The HDMI spec requires a continuous dialog between the source and the TV
set in order to manage content protection. For instance, the encryption
status of the picture is checked on every single frame, so this decision
is being made 30 times a second. If your HDMI connection is marginal (poor
cable, too-long cable, kinked cable), that dialog might suffer from
occasional interruptions, and your set goes into "informative display"
(denied) mode. The problem clears when the signal re-establishes itself.
How long of an HDMI cable can I use?
HDMI uses TMDS signaling. As a general rule, TMDS signals will travel over
typical Category-1 HDMI cables reliably for up to 5 meters (15 feet). Some
of the better Category-2 cables may perform at longer lengths, but all
cables eventually cause distortions over length, so the rule of thumb is
KISS (Keep it shorter, silly). Besides that, the newer Cat-2 cables are
intended to enable higher bit rates, and the faster the speed, the shorter
the maximum distance.
Sidebar 2: HDMI Fact Sheet
HDMI 1.1 (released May 2004)
• Color palette of 24 bits per pixel
• Maximum bitrate of 4.9 Gbps and 165 megapixels/second
HDMI 1.2 (released August 2005)
• Added support for SACD audio
• Added support for PCI-Express signals
• Added RGB (PC) colorspace (TV uses YCbCr colorspace)
HDMI 1.3 (released June 2006)
• Increases single link bandwidth to 340 MHz
• Supports a maximum bitrate of 10.2 Gbps
• Adds 30-bit, 36-bit and 40-bit "deep color" palette support
• Increases colorspace for wider color palette
• Supports new HDMI mini connector for camcorders and other small devices
• Supports automatic lip-sync capability
• Supports new lossless compressed audio formats
For more on HDMI, DVI and TMDS, see http://www.hdmi.org and http://www.ddwg.org. For
info on HDCP, check out http://www.digital-cp.com.
Sidebar 3: Troubleshooting HDMI
The latest versions of HDMI are more stable than their predecessors, but
they're not yet trouble-free. Most of the HDMI problems stem from HDCP
issues. The simplest fix is to encourage the sub to use analog component
connections (YPbPr) until the issue has been resolved. Otherwise:
• Swap the existing cable with a known-good test cable if possible.
• Remove any HDMI switch boxes or repeaters and try again.
• Restart the TV, then power-cycle the set-top box in this order to force
a new HDCP query from the box to the set. Sometimes the hotplug detect
scheme doesn't work properly, and this procedure helps to identify this
• As a last resort, flip the cable around. I've had one case where a cable
exhibited a defect that caused it to be "directional." Apparently one end
of the cable was exhibiting excessive crosstalk and only worked when it
was plugged into the end that had a more forgiving chipset inside the

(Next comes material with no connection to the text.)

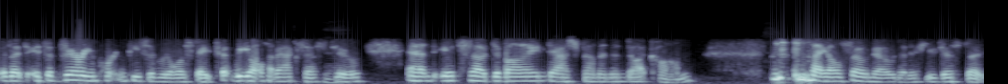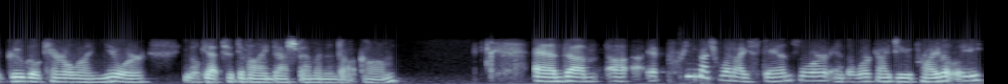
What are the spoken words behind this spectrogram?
it's a very important piece of real estate that we all have access yeah. to, and it's uh, divine-feminine.com. I also know that if you just uh, Google Caroline Muir, you'll get to divine-feminine.com. And um, uh, pretty much what I stand for and the work I do privately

Warning: An older or poorly made HDMI cable might not work correctly on
HDMI 1.3 because of the increased clock and throughput speed. Look for
"HDMI 2.0 1080p capable" cables to insure compatibility with the newer